Prompt:
Your answer must contain each line of the listing in which "recorded" appears, copied in full.

Record set:
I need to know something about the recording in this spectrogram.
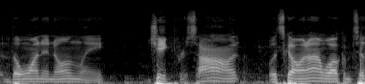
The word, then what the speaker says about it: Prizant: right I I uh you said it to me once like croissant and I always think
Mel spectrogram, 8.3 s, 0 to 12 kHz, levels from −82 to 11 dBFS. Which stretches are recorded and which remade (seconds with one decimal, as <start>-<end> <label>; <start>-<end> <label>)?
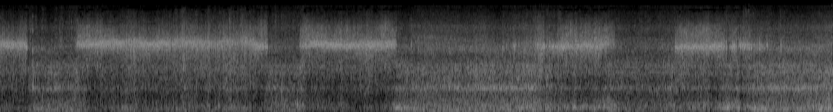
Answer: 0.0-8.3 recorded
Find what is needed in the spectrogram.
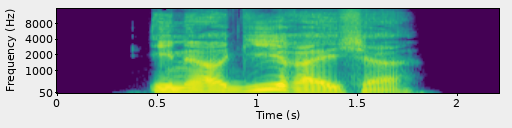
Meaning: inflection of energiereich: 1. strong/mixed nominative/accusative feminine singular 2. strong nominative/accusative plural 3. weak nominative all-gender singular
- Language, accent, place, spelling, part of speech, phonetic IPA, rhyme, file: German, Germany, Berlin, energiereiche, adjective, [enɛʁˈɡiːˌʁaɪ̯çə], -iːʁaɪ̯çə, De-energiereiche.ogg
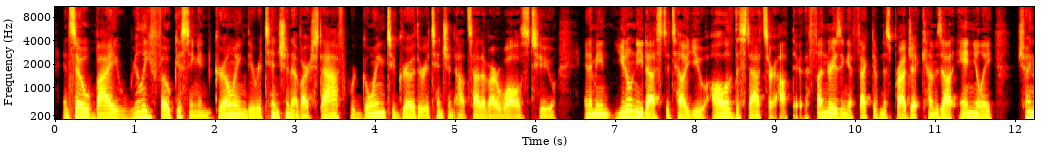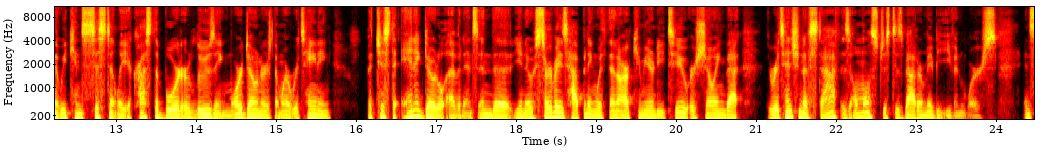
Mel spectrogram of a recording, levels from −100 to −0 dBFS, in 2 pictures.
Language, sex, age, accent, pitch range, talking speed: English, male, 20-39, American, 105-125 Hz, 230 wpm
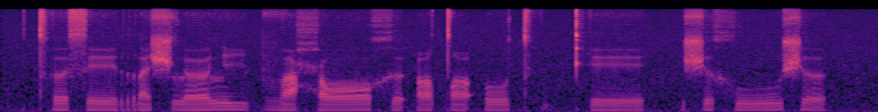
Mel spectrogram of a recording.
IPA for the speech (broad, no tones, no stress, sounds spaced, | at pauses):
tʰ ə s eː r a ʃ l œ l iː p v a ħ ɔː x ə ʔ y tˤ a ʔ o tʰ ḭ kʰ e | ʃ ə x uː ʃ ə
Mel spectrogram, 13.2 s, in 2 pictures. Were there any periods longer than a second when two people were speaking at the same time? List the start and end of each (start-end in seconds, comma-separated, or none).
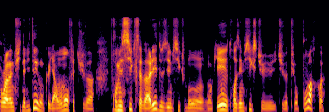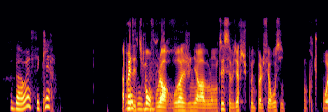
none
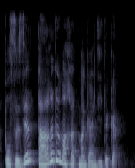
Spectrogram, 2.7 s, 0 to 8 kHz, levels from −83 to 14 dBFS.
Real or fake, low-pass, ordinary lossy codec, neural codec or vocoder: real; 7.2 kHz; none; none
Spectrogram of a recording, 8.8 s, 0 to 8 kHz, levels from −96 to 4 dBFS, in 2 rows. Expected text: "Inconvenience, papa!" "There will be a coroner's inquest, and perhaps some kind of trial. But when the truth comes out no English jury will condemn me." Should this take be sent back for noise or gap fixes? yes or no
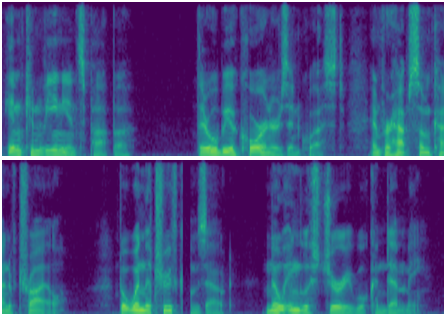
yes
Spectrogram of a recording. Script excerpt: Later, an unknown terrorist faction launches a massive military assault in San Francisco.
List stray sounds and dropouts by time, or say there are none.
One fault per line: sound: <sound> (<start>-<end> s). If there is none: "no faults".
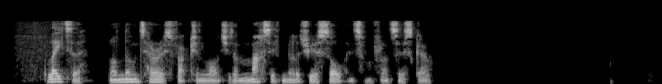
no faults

Task output:
Mel spectrogram, 8.3 s, 0 to 12 kHz, levels from −82 to 11 dBFS. Which stretches are recorded and which remade (seconds with one decimal, as <start>-<end> <label>; <start>-<end> <label>)?
Answer: 0.0-8.3 recorded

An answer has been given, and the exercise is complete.